Last week, Carlesi was visiting friends at another tent when a support pole began falling. The men in the tent jumped up to grab it, while the women just sat there. Carlesi joined the men.
"Don't give the guys any ammunition." Carlesi said. "We're a sisterhood."
Camp Udairi is a dusty enclave of canvas tents anchored to the desert floor against the wind. It is helicopters and 5,000-gallon tankers and infantry in camouflage charging about with rifles. It is a noisy industrial site where soldiers dress alike, talk alike, eat the same chow and cough up the same sand. And it's about to get hot.
The women here suffer no less than the men. In many coed units of the 101st Airborne, men and women bunk together in one-room tents, their cots just 2 feet apart.
Privacy is as rare as rain, and living here requires soldiers to take a vacation from modesty. Pastel cotton panties hang to dry on parachute cord slung inside. Soldiers change in their sleeping bags, or on the edge of their cots.
Men and women wear the same shapeless uniforms, but some women try to distinguish themselves in small ways. They can't paint their fingernails, but some paint their toenails red. Others say they color-coordinate their underwear.
Hair must be kept neat and above the collar, and mustn't interfere with headgear. But it can be braided or kept in a bun, then let down off duty.
"You have to have these small victories," Carlesi said.
In the headquarters company of DISCOM, more than one-quarter of the 200 soldiers are women. Of the 60 noncommissioned officers and soldiers in one DISCOM tent, almost half are women.
In this 100- by 30-foot tent, the women are as brash as any man, and some give far more guff than they take.
"You'd better move or get out of the way," Spec. Latrica Nixon, 23, warned Pvt. Garland Anderson, 22, as she tried to scoot by him on her way out of the tent recently.
He snorted and kept loafing.
"We can take it outside," she said.
"You'd better be sure you get your (battle) gear on first."
"I don't need it," Nixon retorted. "Don't need it. You big dummy."
"I think a soft-spoken female wouldn't get along too well in the military," said Sgt. Maile Jenkins, 31, a mechanic from Honolulu.
Corbett and others said women are most vulnerable when they first join the Army or move to a new unit, before they've had time to prove themselves or to show potential suitors they don't appreciate their entreaties.
The Army now requires any harassment claims to be filed within 30 days of the incident, which men and women say is more fair than an open-ended policy. It also provides a mechanism for filing an informal complaint, making it possible to report harassment without fear of ruining a soldier's career.

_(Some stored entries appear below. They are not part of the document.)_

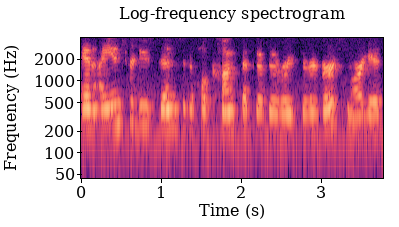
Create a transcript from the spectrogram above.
And I introduced them to the whole concept of the, re- the reverse mortgage.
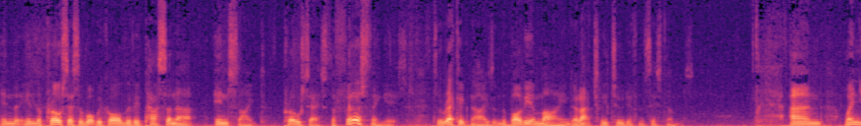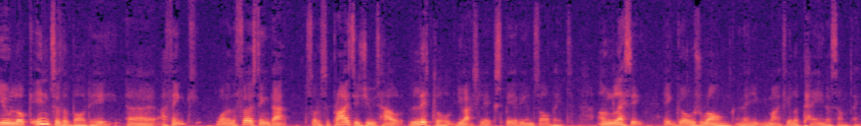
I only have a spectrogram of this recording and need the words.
In the, in the process of what we call the vipassana insight process, the first thing is to recognize that the body and mind are actually two different systems. And when you look into the body, uh, I think one of the first things that sort of surprises you is how little you actually experience of it, unless it, it goes wrong and then you, you might feel a pain or something.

That, among other measures, has made it easier to come forward, women said.
"Even the lowest female private in the Army realizes that she doesn't have to put up with being harassed," said Sgt. 1st Class Lorraine Harris, the personnel sergeant for DISCOM who enlisted more than 18 years ago.
Many gave the institution high marks for equal treatment. Everyone who does the same job earns the same pay -- which often isn't true in the private sector -- and women said they believe they have the same opportunities for advancement and training.

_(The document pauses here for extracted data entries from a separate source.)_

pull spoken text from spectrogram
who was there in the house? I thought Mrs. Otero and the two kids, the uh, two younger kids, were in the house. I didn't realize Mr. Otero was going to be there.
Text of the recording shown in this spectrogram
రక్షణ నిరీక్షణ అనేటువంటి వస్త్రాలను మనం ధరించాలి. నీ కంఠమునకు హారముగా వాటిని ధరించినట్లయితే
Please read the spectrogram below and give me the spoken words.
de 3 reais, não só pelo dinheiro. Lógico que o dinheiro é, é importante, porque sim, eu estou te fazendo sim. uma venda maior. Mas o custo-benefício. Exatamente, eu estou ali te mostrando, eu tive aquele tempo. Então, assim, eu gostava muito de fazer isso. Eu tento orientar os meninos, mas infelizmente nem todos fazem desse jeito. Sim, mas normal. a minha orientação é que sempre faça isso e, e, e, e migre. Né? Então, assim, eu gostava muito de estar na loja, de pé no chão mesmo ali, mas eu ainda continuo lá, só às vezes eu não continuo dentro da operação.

And while there may be vulgar language, dirty jokes and chauvinism, the oversensitive will spend their careers being offended rather than getting ahead, they said.

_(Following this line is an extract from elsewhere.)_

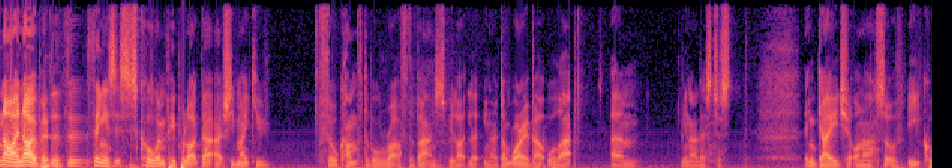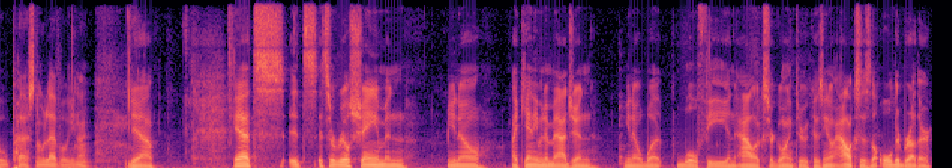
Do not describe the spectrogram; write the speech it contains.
No, I know, but the the thing is, it's just cool when people like that actually make you feel comfortable right off the bat and just be like, look, you know, don't worry about all that. Um, you know, let's just engage on a sort of equal personal level. You know. Yeah. Yeah, it's it's it's a real shame and you know, I can't even imagine, you know, what Wolfie and Alex are going through because you know, Alex is the older brother.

"You can't change whether people talk about you, because they're going to talk about you," Carlesi said, "and you can't change how people think. All you can do is plug away and hope they are bright enough to pick up on the fact that you're not extra baggage."